At the eastern edge of Venezuela, Ciudad Guyana—with the help of planners largely based at Harvard and MIT—developed at a nexus of iron and bauxite mining and hydroelectric potential. The city has a linear layout, stringing neighborhood “units” designated (like Chandigarh’s) with maniacally segregated socioeconomic formal typologies.
Correa judges the city a considerable success for the accommodating logic of its spinal organization, the transformation and mixing of use in its constituent zones, and its growth from an original population of 50 thousand to its current 1 million. The book concludes with a discussion of the 1962 Vila Piloto (“pilot city”) in Brazil’s Parana River basin, part of a TVA-scale program for a chain of dams. The circular town is remarkable for its pie-graph organization and for the intention that it be dismantled when the nearby dam was done.
The most arresting elements of Correa’s book deal with a variety of infrastructures–some at continental scale—that have conduced to extraction urbanism in its “pure” form: not conventionally planned cities but the spontaneous proliferation of settlements drawn to highways, electrification axes, ports, waterways, mines, oil fields, and plantations. The author’s evocation of the urban and the territorial is acute and revelatory, a nuanced analysis of the interaction of formal ideals and the aggressive extraction of the earth’s resources.
Dragons In Diamond Village is a mesmerizing description of another form of extraction city, the runaway development of so-called urban villages in China. These are the result of the exponential expansion of Chinese cities to surround—and physically absorb—agricultural villages on their peripheries. The key wrinkle is the easily exploited ambiguity of ownership that has resulted from the post–Deng Xiaoping devolution of power to a condominium of municipalities, state institutions, and private developers relying on rent as the primary basis of their economic self-interest. However, in a system that still retains collective ownership for rural settlements, these “villages-in-city” have found themselves with fields that yield far higher returns from real estate than from sorghum, cucumbers, or fruit trees.
In what has become a typical pattern, communal plots are developed hyper-densely with small apartment buildings, the primary residential option for the millions of “floating” migrants from the countryside. These people labor at the bottom rungs of the new economy, fixed in status by the houkou system that makes many basic services unavailable.
Bandurski’s richly ethnographic tale is a gripping account of both the nominally informal system that has generated this urbanism and of its effects on local communities and individuals. Focusing on a village in Guangzhou, his sympathetic engagement with its struggles to resist the corruptions and social dislocations of the development steamroller are remarkably detailed and researched.

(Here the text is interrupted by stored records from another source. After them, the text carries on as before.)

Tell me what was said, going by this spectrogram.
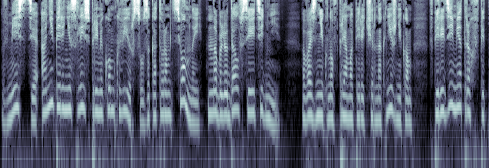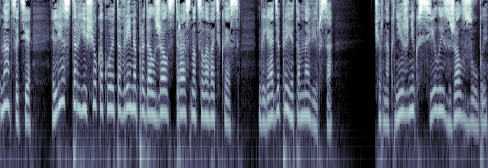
Вместе они перенеслись прямиком к Вирсу, за которым темный наблюдал все эти дни. Возникнув прямо перед чернокнижником, впереди метрах в пятнадцати, Лестер еще какое-то время продолжал страстно целовать Кэс, глядя при этом на Вирса — Чернокнижник с силой сжал зубы.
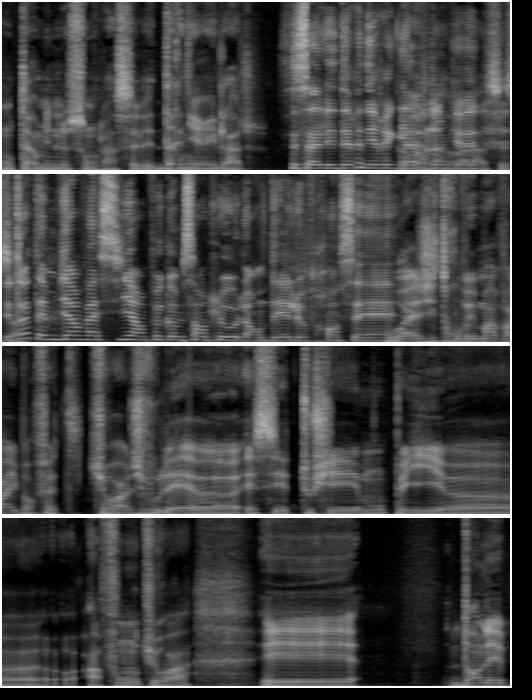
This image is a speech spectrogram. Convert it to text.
On termine le son là. C'est les derniers réglages. C'est ça, les derniers réglages. Voilà, donc, euh, voilà, et ça. toi, t'aimes bien vaciller un peu comme ça entre le hollandais, le français? Ouais, j'ai trouvé ma vibe en fait. Tu vois, je voulais euh, essayer de toucher mon pays euh, à fond, tu vois. Et dans les,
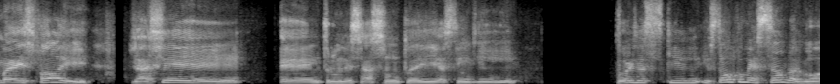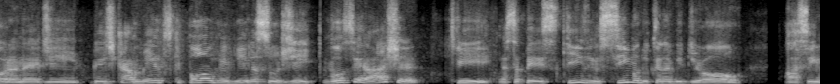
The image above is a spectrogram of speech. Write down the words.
mas fala aí, já que você é, entrou nesse assunto aí, assim, de coisas que estão começando agora, né, de medicamentos que podem vir a surgir, você acha que essa pesquisa em cima do canabidiol, assim,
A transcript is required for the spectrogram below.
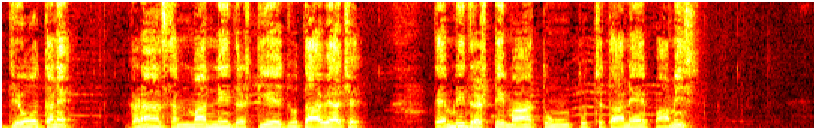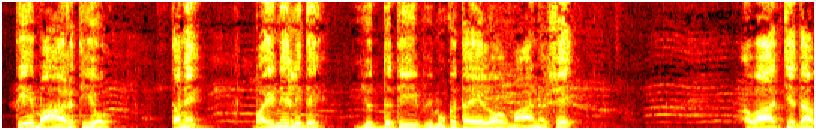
જેઓ તને ઘણા સન્માનની દ્રષ્ટિએ જોતા આવ્યા છે તેમની દ્રષ્ટિમાં તું તુચ્છતાને પામીશ. તે મહારથીઓ તને ભયને લીધે યુદ્ધથી વિમુખ થયેલો માનશે. અવાચ્યદા,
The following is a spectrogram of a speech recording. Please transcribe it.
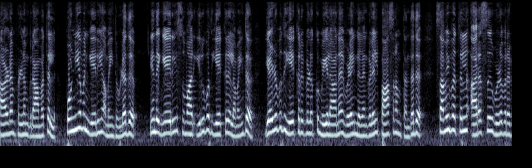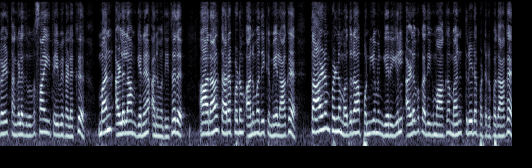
தாழம்பள்ளம் கிராமத்தில் பொன்னியம்மன் ஏரி அமைந்துள்ளது. இந்த ஏரி சுமார் இருபது ஏக்கரில் அமைந்து எழுபது ஏக்கர்களுக்கும் மேலான விளைநிலங்களில் பாசனம் தந்தது. சமீபத்தில் அரசு உழவர்கள் தங்களது விவசாய தேவைகளுக்கு மண் அள்ளலாம் என அனுமதித்தது. ஆனால் தரப்படும் அனுமதிக்கு மேலாக தாழம்பள்ளம் மதுரா பொன்னியம்மன் ஏரியில் அளவுக்கு அதிகமாக மண் திருடப்பட்டிருப்பதாக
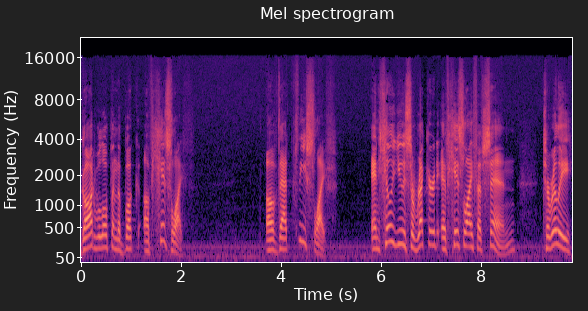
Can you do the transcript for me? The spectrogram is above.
God will open the book of his life, of that thief's life. And he'll use the record of his life of sin to really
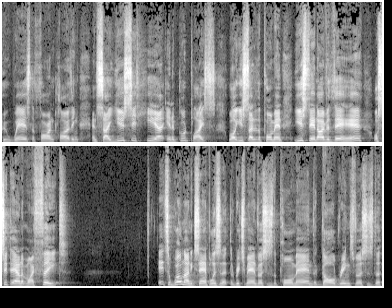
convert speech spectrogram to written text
who wears the fine clothing and say, You sit here in a good place, while you say to the poor man, You stand over there, or sit down at my feet, it's a well known example, isn't it? The rich man versus the poor man, the gold rings versus the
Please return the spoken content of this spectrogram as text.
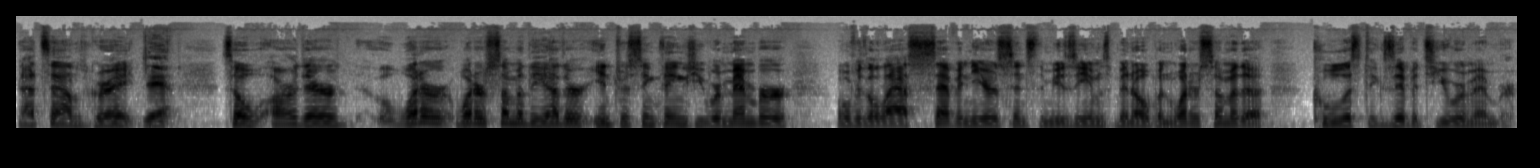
That sounds great. Yeah. So, are there what are what are some of the other interesting things you remember over the last seven years since the museum's been open? What are some of the coolest exhibits you remember?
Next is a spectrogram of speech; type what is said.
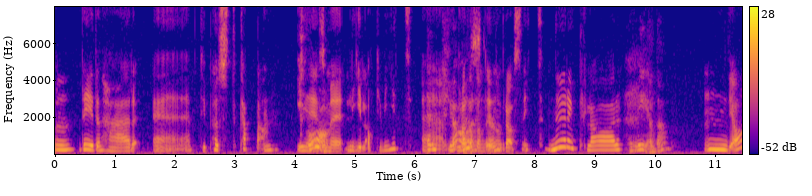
Mm. Det är den här eh, typ höstkappan i, Åh. som är lila och vit. Är den Jag har klar? pratat om det i några avsnitt. Nu är den klar. Redan? Mm, ja,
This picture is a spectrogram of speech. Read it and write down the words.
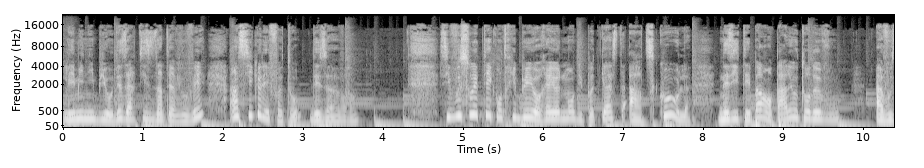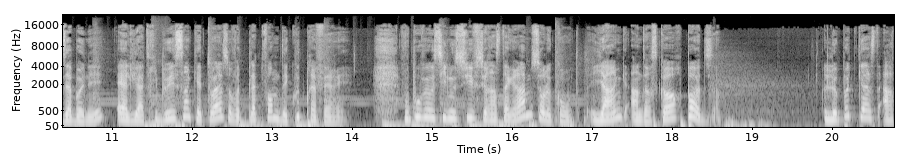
les mini-bios des artistes interviewés, ainsi que les photos des œuvres. Si vous souhaitez contribuer au rayonnement du podcast Art School, n'hésitez pas à en parler autour de vous, à vous abonner et à lui attribuer 5 étoiles sur votre plateforme d'écoute préférée. Vous pouvez aussi nous suivre sur Instagram sur le compte young underscore pods. Le podcast Art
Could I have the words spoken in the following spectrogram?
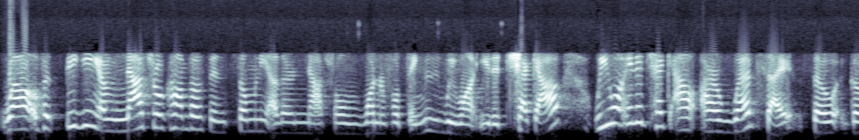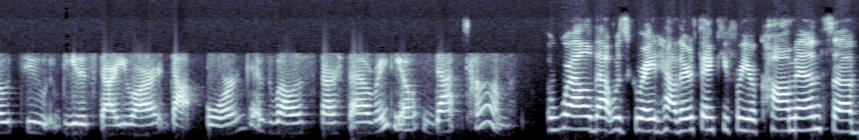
well, but speaking of natural compost and so many other natural, wonderful things we want you to check out, we want you to check out our website. So go to bethestaryouare.org as well as starstyleradio.com. Well, that was great, Heather. Thank you for your comments uh,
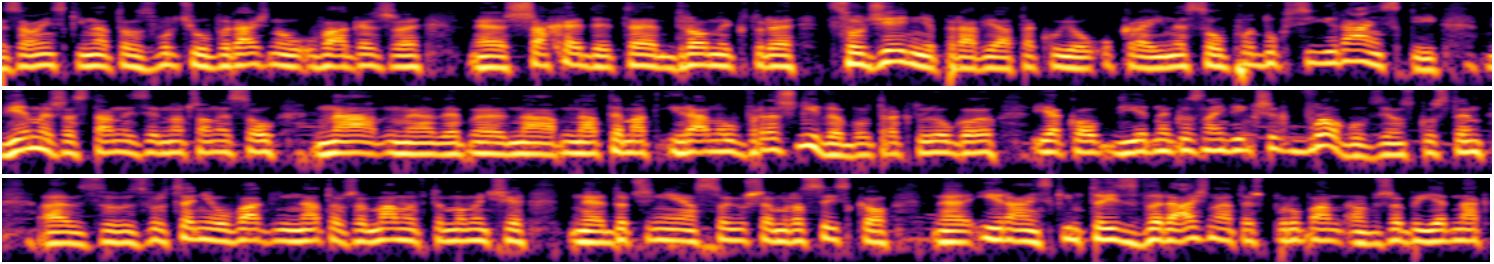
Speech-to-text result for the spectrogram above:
Załęski na to zwrócił wyraźną uwagę, że e, szachedy, te drony, które codziennie prawie atakują Ukrainę, są produkcji irańskiej. Wiemy, że Stany Zjednoczone są na, na, na temat Iranu wrażliwe, bo traktują go jako jednego z największych wrogów. W związku z tym e, zwrócenie uwagi na to, że mamy w tym momencie e, do czynienia z sojuszem rosyjsko-irańskim, to jest wyraźna też próba, żeby jednak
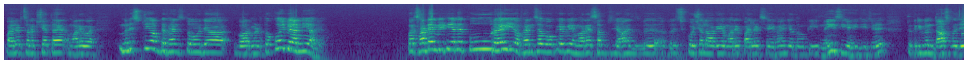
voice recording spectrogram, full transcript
पायलट सुरक्षित है हमारे मिनिस्ट्री ऑफ डिफेंस तो या गवर्नमेंट तो कोई बयान नहीं आ रहा ਸਾਡੇ ਮੀਡੀਆ ਨੇ ਪੂਰਾ पूरा ही ऑफेंसिव होके भी हमारे सब जहाज कुशल आ गए हमारे ਪਾਇਲਟ ਸੇਫ ਹੈ ਜਦੋਂ ਕਿ ਨਹੀਂ ਸੀ ਇਹੀ ਚੀਜ਼ ਤਕਰੀਬਨ 10 ਵਜੇ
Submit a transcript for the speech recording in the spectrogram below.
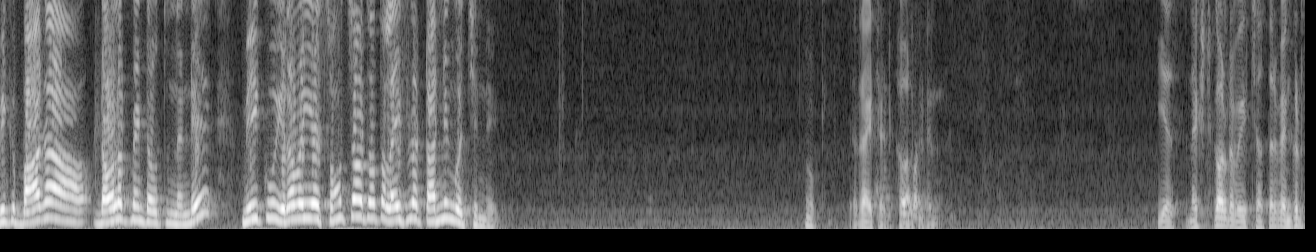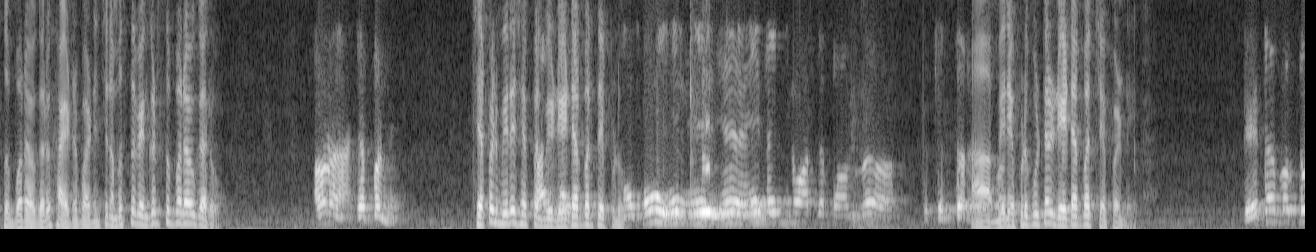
మీకు బాగా డెవలప్మెంట్ అవుతుందండి. మీకు ఇరవై ఐదు సంవత్సరాల తర్వాత లైఫ్లో టర్నింగ్ వచ్చింది. ఓకే. రైట్ అండి కాల్ కట్టండి ఎస్ నెక్స్ట్ కాలర్ వెయిట్ చేస్తారు. వెంకట సుబ్బారావు గారు హైదరాబాద్ నుంచి. నమస్తే వెంకట సుబ్బారావు గారు. అవునా చెప్పండి. చెప్పండి మీరే చెప్పండి మీ డేట్ ఆఫ్ బర్త్ ఎప్పుడు? మీరు ఎప్పుడు పుట్టారు? డేట్ ఆఫ్ బర్త్ చెప్పండి. డేట్ ఆఫ్ బర్త్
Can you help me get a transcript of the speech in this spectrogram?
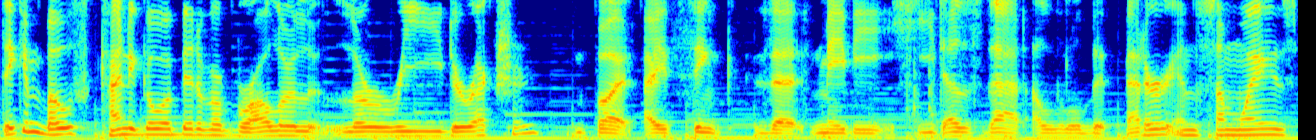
They can both kind of go a bit of a brawlery direction, but I think that maybe he does that a little bit better in some ways,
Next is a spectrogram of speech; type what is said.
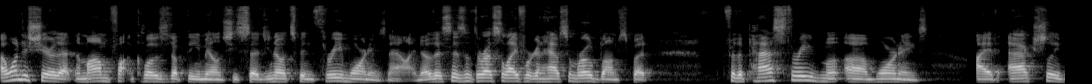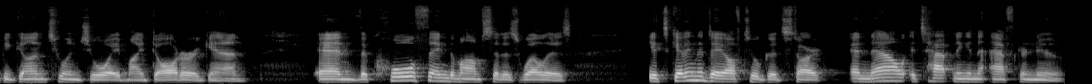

We’re shown suicides, houses rigged with defensive explosives, and Kafkaesque legal maneuvering. Framing the narrative are descriptions of the covert building and launch of village dragon boats in the face of official attempts to thwart the villagers, and the beautiful, if pyrrhic, victory they won.
Bandurski offers a riveting account of a civil society struggling to be born, with deep insights into a culture we too often read as an impossibly monolithic juggernaut. Like Correa, he portrays a crudely extractive urbanism but in its most rarefied form: in the urban village, the cash crop is space itself